You’ve done these great pieces of clothing…what was that about and do you want to do more? I definitely want to do more clothing sculpture, more fashion meets mosaics. It’s just a matter of working them into the schedule. I also want my work to have some cultural and social relevance…I have some ideas I’m thinking about..!
What’s a moment of transcendence for you? Oh there are so many. Let’s see. Being in Rome on a summer night, walking home from drinks, watching a couple kiss against a car, and as they do, an old man walks by and starts serenading them….(lovely!)
And I love starting to cook with a bunch of friends of coming over…for me, food is love.
Who would play you in the movie of your life? All my friends say I look like Diane Lane. (In Under the Tuscan Sun, of course.)
And what genre of film? Tragicomedy…maybe a black comedy….sadness but joy.
What about the five things that define you? Well, trying not to be trite:

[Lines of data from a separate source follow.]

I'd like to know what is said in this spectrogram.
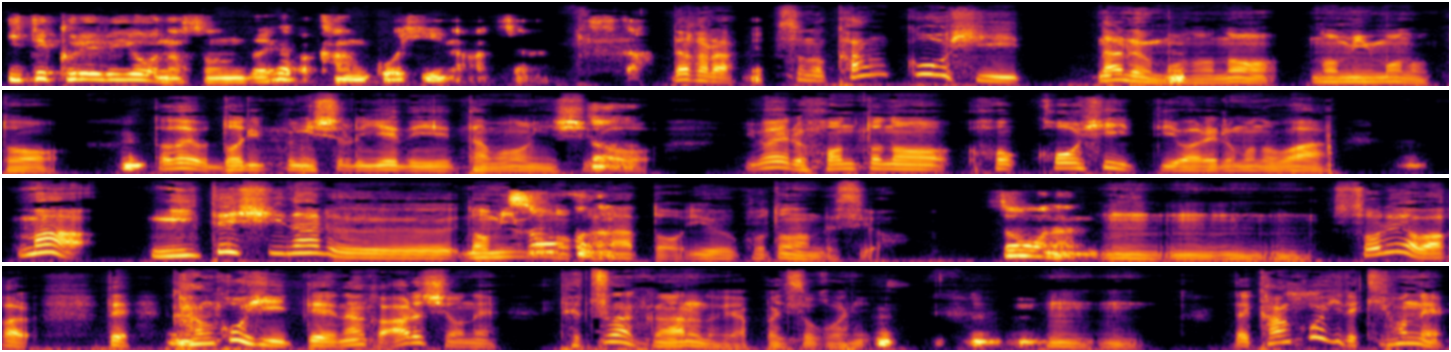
いてくれるような存在がやっぱ缶コーヒーなわけじゃないですか。だから、その缶コーヒーなるものの飲み物と、うん例えばドリップにしろ家で入れたものにしろそ、いわゆる本当のほコーヒーって言われるものは、まあ、似て非なる飲み物かなということなんですよ。そうなんだ。うんうんうんうん。それはわかる。で、缶コーヒーってなんかある種のね、哲学があるのよ、やっぱりそこに。うんうん。で、缶コーヒーって基本ね、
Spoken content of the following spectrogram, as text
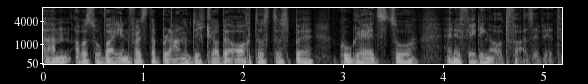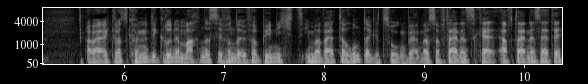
Ähm, aber so war jedenfalls der Plan und ich glaube auch, dass das bei Kugler jetzt so eine Fading-out-Phase wird. Aber was können die Grünen machen, dass sie von der ÖVP nicht immer weiter runtergezogen werden? Also auf der einen, auf der einen Seite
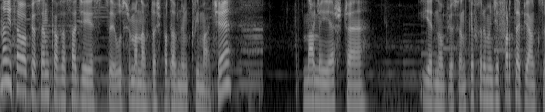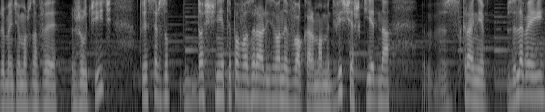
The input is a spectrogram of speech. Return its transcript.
No i cała piosenka w zasadzie jest utrzymana w dość podobnym klimacie. Mamy jeszcze jedną piosenkę, w której będzie fortepian, który będzie można wyrzucić. Tu jest też dość nietypowo zrealizowany wokal. Mamy dwie ścieżki, jedna skrajnie z lewej,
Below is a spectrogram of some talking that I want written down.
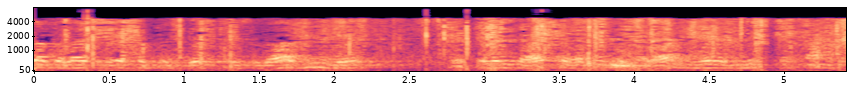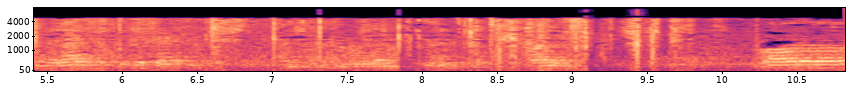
اللہ تعالیٰ کی سدھار نہیں ہے اور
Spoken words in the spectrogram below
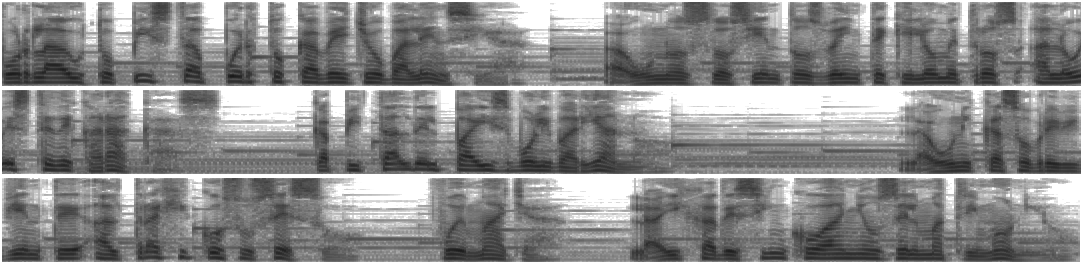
por la autopista Puerto Cabello Valencia, a unos 220 kilómetros al oeste de Caracas, capital del país bolivariano. La única sobreviviente al trágico suceso fue Maya, la hija de cinco años del matrimonio,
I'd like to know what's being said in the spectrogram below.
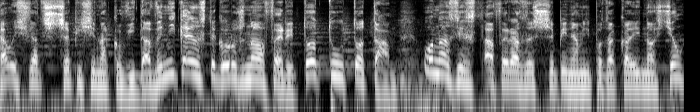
Cały świat szczepi się na covid -a. Wynikają z tego różne afery. To tu, to tam. U nas jest afera ze szczepieniami poza kolejnością,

1. My girls, Claire (15) and Kate (12). I imagined parenting was going to be a lot harder than it is with these two delightful humans. They are happy, artistic, healthy, thoughtful, compassionate and creative. And I enjoy virtually every moment being their mother, though I do admit to getting a bit cranky at the end of their summer vacation when it seems I will never be able to get back to work in my own studio. I try to remind myself that these opportunities for togetherness won’t last forever. Spending time with them is a delight.

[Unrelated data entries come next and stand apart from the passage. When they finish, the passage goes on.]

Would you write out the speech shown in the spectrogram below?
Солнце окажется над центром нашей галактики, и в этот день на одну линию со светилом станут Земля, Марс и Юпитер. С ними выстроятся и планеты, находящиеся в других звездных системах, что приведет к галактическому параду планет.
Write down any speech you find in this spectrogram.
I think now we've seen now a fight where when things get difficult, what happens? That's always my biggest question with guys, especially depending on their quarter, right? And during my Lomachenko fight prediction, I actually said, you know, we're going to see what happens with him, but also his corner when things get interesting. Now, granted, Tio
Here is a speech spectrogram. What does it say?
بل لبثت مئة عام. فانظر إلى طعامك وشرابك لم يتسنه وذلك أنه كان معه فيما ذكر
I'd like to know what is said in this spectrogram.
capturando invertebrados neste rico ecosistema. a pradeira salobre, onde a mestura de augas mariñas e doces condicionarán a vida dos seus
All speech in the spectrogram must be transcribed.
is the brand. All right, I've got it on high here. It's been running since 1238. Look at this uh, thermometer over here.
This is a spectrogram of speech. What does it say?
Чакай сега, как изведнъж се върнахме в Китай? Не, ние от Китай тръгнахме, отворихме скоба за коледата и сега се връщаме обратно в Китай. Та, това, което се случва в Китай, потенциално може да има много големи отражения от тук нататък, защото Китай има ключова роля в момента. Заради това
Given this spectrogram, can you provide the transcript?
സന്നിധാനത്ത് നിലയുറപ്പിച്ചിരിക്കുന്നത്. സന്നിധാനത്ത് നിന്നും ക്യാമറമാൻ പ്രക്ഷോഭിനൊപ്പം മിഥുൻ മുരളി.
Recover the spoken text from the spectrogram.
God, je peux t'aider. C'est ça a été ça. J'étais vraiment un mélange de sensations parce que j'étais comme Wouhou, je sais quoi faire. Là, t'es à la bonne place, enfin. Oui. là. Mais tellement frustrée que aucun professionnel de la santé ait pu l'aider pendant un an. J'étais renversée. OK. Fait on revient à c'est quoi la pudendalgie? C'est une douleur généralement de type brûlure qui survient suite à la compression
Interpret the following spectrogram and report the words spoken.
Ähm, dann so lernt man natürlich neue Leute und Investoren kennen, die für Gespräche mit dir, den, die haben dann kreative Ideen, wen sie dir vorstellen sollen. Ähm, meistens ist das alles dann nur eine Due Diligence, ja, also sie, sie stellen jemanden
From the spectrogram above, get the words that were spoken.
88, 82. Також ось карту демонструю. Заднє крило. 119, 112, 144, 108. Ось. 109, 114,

2. Mosaics, of course. But my love of art and the creative process in general, whether it be sewing Halloween costumes, baking cakes that look like Impressionist paintings, or making ironic protest signs when the Westboro haters come to Texas. (Love.)
3. Gingerbread. I’m compulsive about my annual cookie production. I’ve used the same recipe since 1990, and even won a holiday cookie contest with my bite-sized, gilded snowflakes. It’s a pretty serious obsession. I don’t even like to share the frosting duties with the kids.
How twisted is that? I also make gingerbread houses and give them as table centerpieces. When my grandma passed away, I found the one I have given her several years earlier, carefully wrapped in the original cellophane, its Royal Icing yellowed, sitting on a shelf in her laundry closet. Every year, the neighbors ask about when they’ll receive their recycled Illy Espresso cans filled with tasty gingerbread cookies. Which leads to #4…
4. A double latte in the morning. Yes, I travel with my Italian Moka stovetop coffee maker and a can of Illy Espresso Grind coffee.
5. Our parties. We love to entertain, and will come up with any excuse to celebrate. Election night, end of the school year, PaellaFest, LobsterFest, kids’ birthdays and friends’ milestones – like when a good friend was made Dean of the university. The best party to date was “Come out, come out, Whomever you are!” Everyone was invited to come as their alter-ego. I was Rolodexia, Mistress of Referrals. People frequently call me for the name of a good roofer, Roman tour guide, piano teacher, etc. I love helping people make quality connections. A Swiss Guard? The Duke of Parma? A textile conservator? Rolodexia’s got you covered.
Obsessive. But in such a good, good way.